> **Goal of the exercise**
Everything in the records must be copied exactly, apart from the pictures.
□ □ □ □ □
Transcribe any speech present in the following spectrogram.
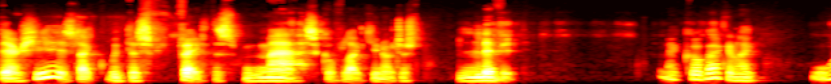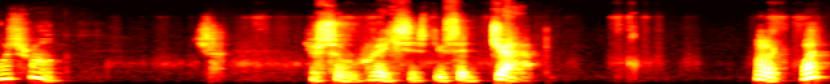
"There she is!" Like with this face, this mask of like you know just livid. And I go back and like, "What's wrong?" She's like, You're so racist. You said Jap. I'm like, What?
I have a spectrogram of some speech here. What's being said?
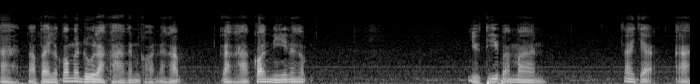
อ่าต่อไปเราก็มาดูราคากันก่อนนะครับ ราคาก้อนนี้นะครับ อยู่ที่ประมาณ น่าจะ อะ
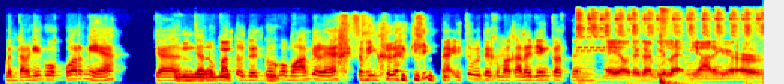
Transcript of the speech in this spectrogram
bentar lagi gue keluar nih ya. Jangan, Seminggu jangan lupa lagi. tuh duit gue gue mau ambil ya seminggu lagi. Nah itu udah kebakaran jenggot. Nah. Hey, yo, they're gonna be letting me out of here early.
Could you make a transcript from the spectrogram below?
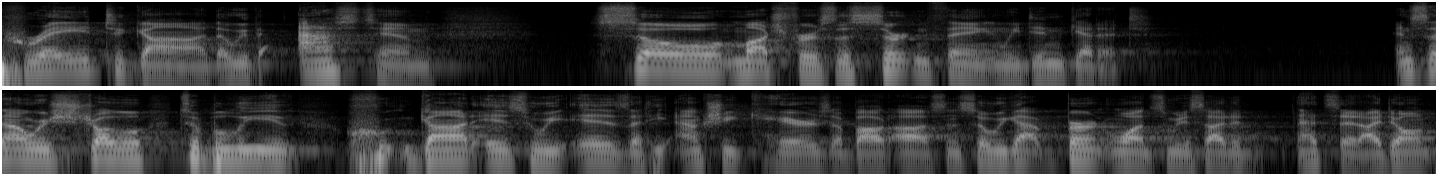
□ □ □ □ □
> **Answer to this exercise**
Transcribe any speech present in the following spectrogram.
"There she is!" Like with this face, this mask of like you know just livid. And I go back and like, "What's wrong?" She's like, You're so racist. You said Jap. I'm like, What?
I have a spectrogram of some speech here. What's being said?
อ่าต่อไปเราก็มาดูราคากันก่อนนะครับ ราคาก้อนนี้นะครับ อยู่ที่ประมาณ น่าจะ อะ
Transcript of the speech in this spectrogram
bentar lagi gue keluar nih ya. Jangan, Seminggu jangan lupa lagi. tuh duit gue gue mau ambil ya seminggu lagi. Nah itu udah kebakaran jenggot. Nah. Hey, yo, they're gonna be letting me out of here early.
Could you make a transcript from the spectrogram below?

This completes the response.